Walmart’s effort to sell pricey camping, hiking, and outdoor gear online hasn’t done well so far, which the Wall Street Journal said could be a sign of more challenges the retailer faces in taking on Amazon.com online.
According to a report in the Wall Street Journal, Walmart said last week it would sell $250 Deuter hiking backpacks and $100 Leki hiking poles on its website, adding to the brands it sells via its acquisition of Moosejaw, an outdoor retailer acquired by Walmart last year. But since then, the Wall Street Journal reported that several brands — including Leki, Deuter, and Black Diamond Equipment — asked Walmart to remove them, which Walmart did. Some of the brands expressed concerns Walmart would drive the prices of their products lower. The paper reported that some Walmart rivals also told the outdoor brands they would stop selling their products if they remained on Walmart.com. “We launched, and then all hell broke loose a little bit within the outdoor industry,” Moosejaw Chief Executive Eoin Comerford said in an interview with the WSJ. “I didn’t expect the reaction to be quite so vehement.” Comerford said around one-third of the high-end outdoor brands left Walmart.com but noted Walmart has added other brands and thinks it will make up the losses within roughly two months.
Meanwhile, Shawn Hostetter, president of Katadyn North America, a seller of water-filtration systems, told the WSJ that competitors were “frustrated” by the brand’s decision, noting that some outdoor stores said they would drop the products over the placement on Walmart.com. “We made a decision that this time is not the right time to be on [Walmart.com],” Hostetter said in the report. The WSJ noted that the issue underscores the pressures retailers and brands face as they try to capitalize on and adjust to the surge of internet shopping. Comerford told the paper that the negative reaction from retailers demonstrates how the outdoor gear industry is being shortsighted.

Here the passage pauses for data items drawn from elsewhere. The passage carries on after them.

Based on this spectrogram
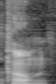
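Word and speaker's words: POUM: I believe it's pronounced the POOM, right? Mm-hmm.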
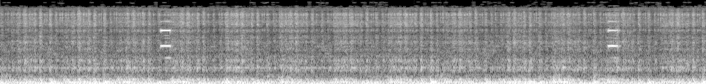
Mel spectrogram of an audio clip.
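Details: Burnham Alpine boiler with a continuing loud-noise problem: constant heavy low roar with no rhythm and two faint short beeps; the burner rumbles far louder than normal, cause unknown.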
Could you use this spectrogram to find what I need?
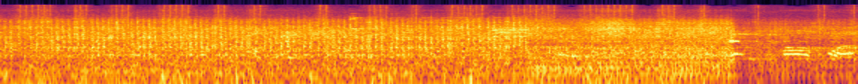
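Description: A tractor engine chugs and putters loudly nearby.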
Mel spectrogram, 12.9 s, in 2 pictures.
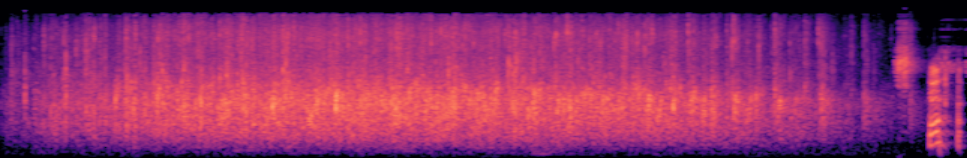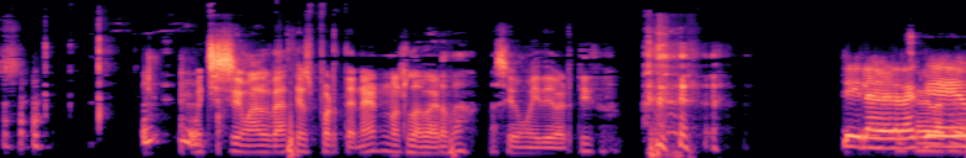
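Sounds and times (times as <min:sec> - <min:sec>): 
applause: 0:00.0 - 0:06.2
laughter: 0:06.0 - 0:06.8, 0:10.8 - 0:11.4
speech: 0:06.2 - 0:06.8, 0:08.0 - 0:11.2, 0:12.1 - 0:12.8.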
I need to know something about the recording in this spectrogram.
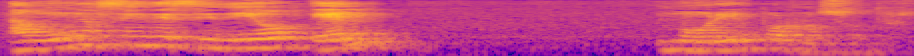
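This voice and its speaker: A man preaching with a fairly high voice, passionate and dramatic, acting out the people in his story. He sounds far from the mic, and his words ring in a very echoey church hall. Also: lively intonation, takes it slowly, a little mellow, slight background noise. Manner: impassioned preaching, acting out quoted dialogue. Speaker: pastor. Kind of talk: sermon.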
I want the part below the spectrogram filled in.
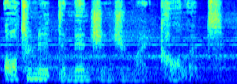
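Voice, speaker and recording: An eerie spirit from a horror story , acted out by a man, speaks low and deliberately. It sounds calm and knowing, as if patiently explaining things beyond human understanding. Loud music plays behind the voice. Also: close to an everyday voice. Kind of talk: scripted horror story dialogue.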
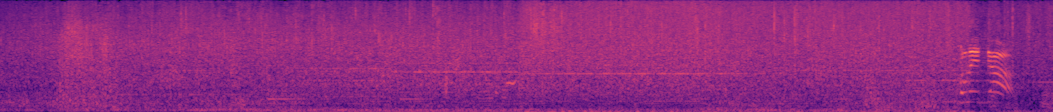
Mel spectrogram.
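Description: Heavy rain pours steadily throughout, loud and close, with a low rumble of thunder underneath; no one speaks.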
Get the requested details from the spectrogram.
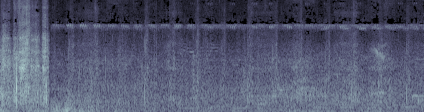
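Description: Footsteps walk along a paved path outdoors.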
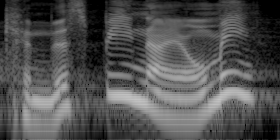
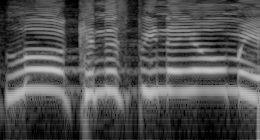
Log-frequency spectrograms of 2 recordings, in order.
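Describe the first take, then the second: First: It is said in a scornful, gossiping tone. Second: It is said in an excited, joyful tone.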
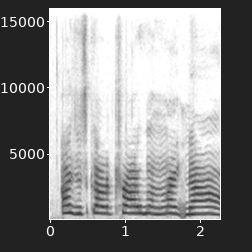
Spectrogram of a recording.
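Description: A high-pitched voice singing a short wordless phrase in a few held, fairly level notes, with a quick dip in pitch near the end.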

He said over the long haul fighting online sales isn’t going to work since consumers already expect products to be available online.